Compressed Natural Gas, CNG, is currently widely used in some cities (such as Paris or Barcelona) to power public buses. Natural gas burns very clean and, although it still pollutes with CO2, it avoids the most of the rest of nasty by-products that come out of the tailpipe.
ERDGAS, the biggest natural gas company in Germany, is promoting intensively the use of Compressed Natural Gas with passenger vehicles, even offering home fueling stations linked to the normal gas distribution network. The bread&butter German brands, such as Volkswagen and Opel have a couple of models able to run with CNG at relatively low prices. There are fueling stations (sparse) around Germany, and even Erdgas offers a route planner that takes in consideration that CNG vehicles need to be refueled more times.
Availability is not that easy outside Germany and every country is different. In France, the national gas company, Gaz de France, allows consumers to install compressors to fill up the cars, but they take up to 9 hours. Carrefour announced some gas pump at their gas stations and PSA cars can be ordered with CNG options.
If you want to check a couple more of models and some more information about running a CNG in Europe, follow me through the jump.
Italy shows an interessant situation. Up to the 50s, 3 percent of Italian cars ran on methane. However, only 470 pumps are nationally available for fueling. Fiat has a couple of models using this fuel, although they're also able to run fully on gasoline.
Countries like the UK, Spain, Portugal or Greece do not have widespread facilities for gas fueling, although you can always order a home fueling station.
Which brings us to the VW Touran CNG, shown at the top of this article. The Touran CNG is based on the 1.6l gasoline version of the model with extra tanks for the gas and a reduced one for the auxiliary gasoline engine. Its got 109 horses and autonomy is good for 310km (200 miles).
Another compact MPV, the Opel Meriva, exhibited at the Barcelona International Auto Show. With a 1.6 CNG good for 94 HP and 138 CO2 g/km. This engine can also be installed in the Opel Combo small van.
Opel displayed the CNG tanks with a mirror strategically placed under the car.
This is how you fuel a CNG gas. Check the gasoline and the gas caps (neatly placed and unnoticed).
The cute-as-a-pie Fiat Panda with a 1.3l engine but with a normal gas tank. Good for up to 300 km (200 miles) with 14kg of gas. The same layout can be installed in the Fiat Punto (old model).

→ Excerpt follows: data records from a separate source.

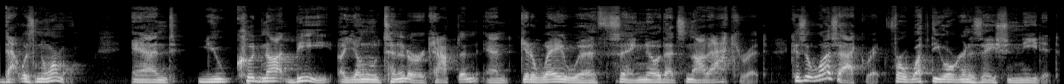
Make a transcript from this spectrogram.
that was normal. And you could not be a young lieutenant or a captain and get away with saying, no, that's not accurate because it was accurate for what the organization needed.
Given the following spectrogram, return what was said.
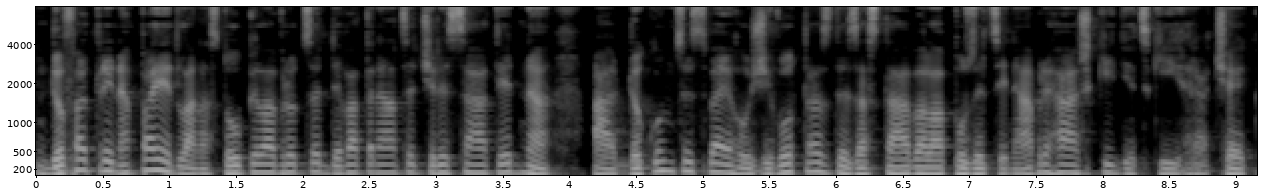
do Fatry na Pajedla nastoupila v roce 1961 a do konce svého života zde zastávala pozici návrhářky dětských hraček.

Those were just samples of regular cars that can be purchased in Germany that run on CNG, with full warranty from the manufacturer. If you want a complete list from the Erdgas website, click here (link is in German).